:: DIRECTIONS FOR THIS TASK ::
In the records below, reproduce exactly the lines from the one containing "Image to transcript, speech spectrogram" through the one containing "Task: transcribe the spectrogram.", both included, and omit the pictures.

:: INPUT RECORDS ::
○ ○ ○ ○ ○ ○ ○
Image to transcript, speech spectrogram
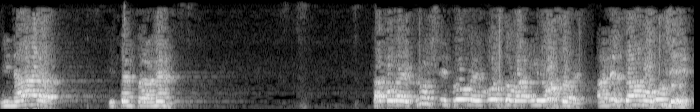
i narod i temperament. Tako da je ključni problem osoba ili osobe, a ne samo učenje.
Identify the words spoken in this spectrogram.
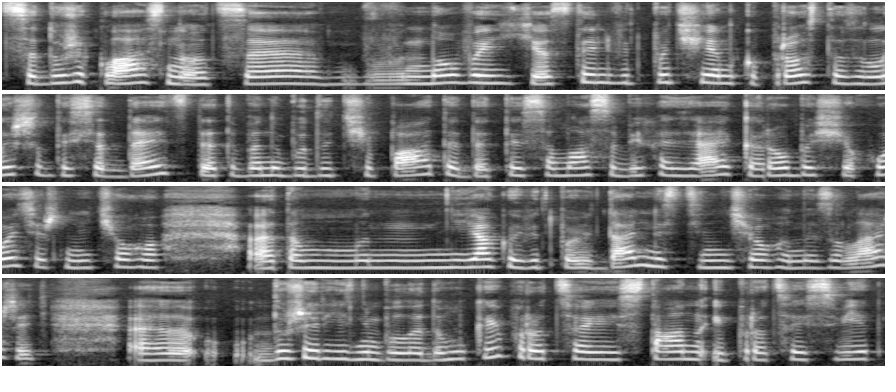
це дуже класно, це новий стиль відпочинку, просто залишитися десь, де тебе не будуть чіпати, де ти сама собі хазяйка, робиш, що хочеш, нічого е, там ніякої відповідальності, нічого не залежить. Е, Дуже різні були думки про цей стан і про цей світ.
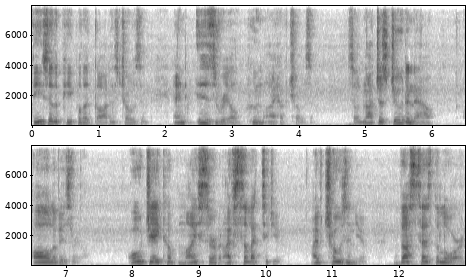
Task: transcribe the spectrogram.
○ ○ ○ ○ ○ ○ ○
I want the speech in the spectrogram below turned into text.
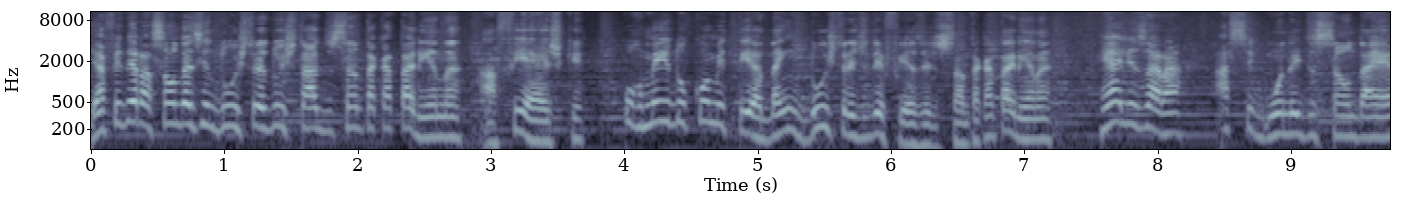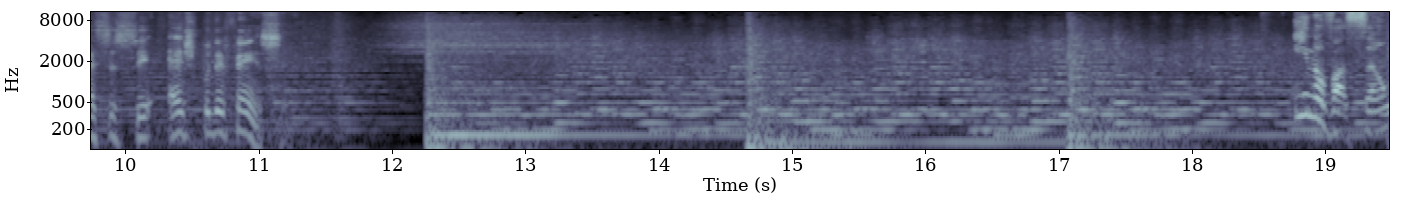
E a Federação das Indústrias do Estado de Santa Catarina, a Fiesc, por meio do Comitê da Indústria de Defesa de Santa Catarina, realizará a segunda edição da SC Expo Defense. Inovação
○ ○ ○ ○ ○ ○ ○
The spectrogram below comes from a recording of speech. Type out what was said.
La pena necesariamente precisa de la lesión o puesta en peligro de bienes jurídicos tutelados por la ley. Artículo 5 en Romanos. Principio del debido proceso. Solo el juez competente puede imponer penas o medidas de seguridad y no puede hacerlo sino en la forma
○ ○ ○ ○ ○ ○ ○
:: SOLUTION ::
Image to transcript, speech spectrogram
i narod i temperament. Tako da je ključni problem osoba ili osobe, a ne samo učenje.
Identify the words spoken in this spectrogram.
це дуже класно, це новий стиль відпочинку, просто залишитися десь, де тебе не будуть чіпати, де ти сама собі хазяйка, робиш, що хочеш, нічого е, там ніякої відповідальності, нічого не залежить. Е, Дуже різні були думки про цей стан і про цей світ.
Task: transcribe the spectrogram.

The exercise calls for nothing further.